Fuel Made from Whiskey Takes a Big Step Forward
Still need proof that Prohibition was a bad idea 82 years later? A company has figured out a way to make commercial biofuel from a byproduct of whiskey fermentation. Shots all around: We’re saving the planet!
Celtic Renewables, a company based in Scotland (where there is certainly plenty of whiskey) has re-adapted a fermentation process, used 100 years ago before being abandoned owing to the expense, that takes pot ale and draff, two whiskey residues, and converts them into a biofuel called butanol.
“In the production of whisky less than ten percent of what comes out in the distillery is actually the primary product,” Celtic Renewables founder professor Martin Tangney told Reuters. By turning these byproducts into butanol, his company creates a biofuel even better than the more common biofuel, ethanol. “[Butanol] has almost the same amount of energy as petrol, whereas bioethanol has only got 70 percent of it,” he argues. Plus, since biobutanol is made from waste, Tangney says it’s also more environmentally friendly than options like corn-based ethanol, which comes out of the food chain.

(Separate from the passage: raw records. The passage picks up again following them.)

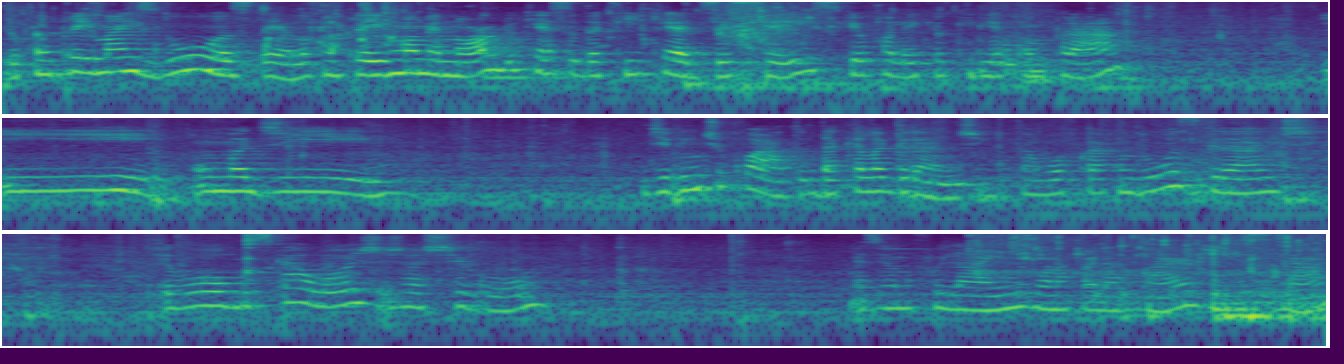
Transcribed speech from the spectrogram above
Eu comprei mais duas dela. comprei uma menor do que essa daqui, que é a 16, que eu falei que eu queria comprar. E uma de de 24, daquela grande. Então, vou ficar com duas grandes. Eu vou buscar hoje, já chegou. Mas eu não fui lá ainda, vou na parte da tarde buscar.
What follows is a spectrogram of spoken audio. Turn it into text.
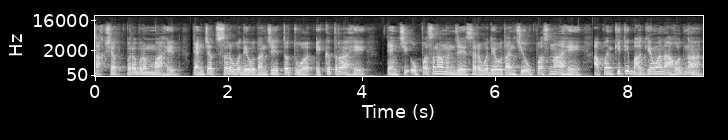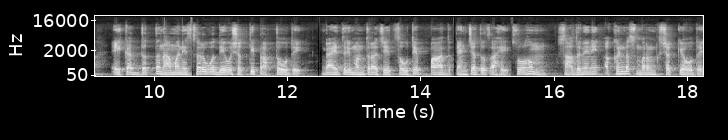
साक्षात परब्रह्म आहेत. त्यांच्यात सर्व देवतांचे तत्व एकत्र आहे. त्यांची उपासना म्हणजे सर्व देवतांची उपासना आहे. आपण किती भाग्यवान आहोत ना? एका दत्त नामाने सर्व देवशक्ती प्राप्त होते. गायत्री मंत्राचे चौथे पाद त्यांच्यातच आहे. सोहम साधनेने अखंड स्मरण शक्य होते.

Tangney’s company recently received an £11 million grant from the British government to build a facility for their production process. Set to be open by late 2018, Celtic Renewables hopes to produce upwards of one million liters of butanol a year—maybe not much in the grand scheme of fuel used, but a big improvement over the 5-liter batches they used to make. At least that’s how much they’ll make if we keep our whiskey drinking levels up high enough to support them.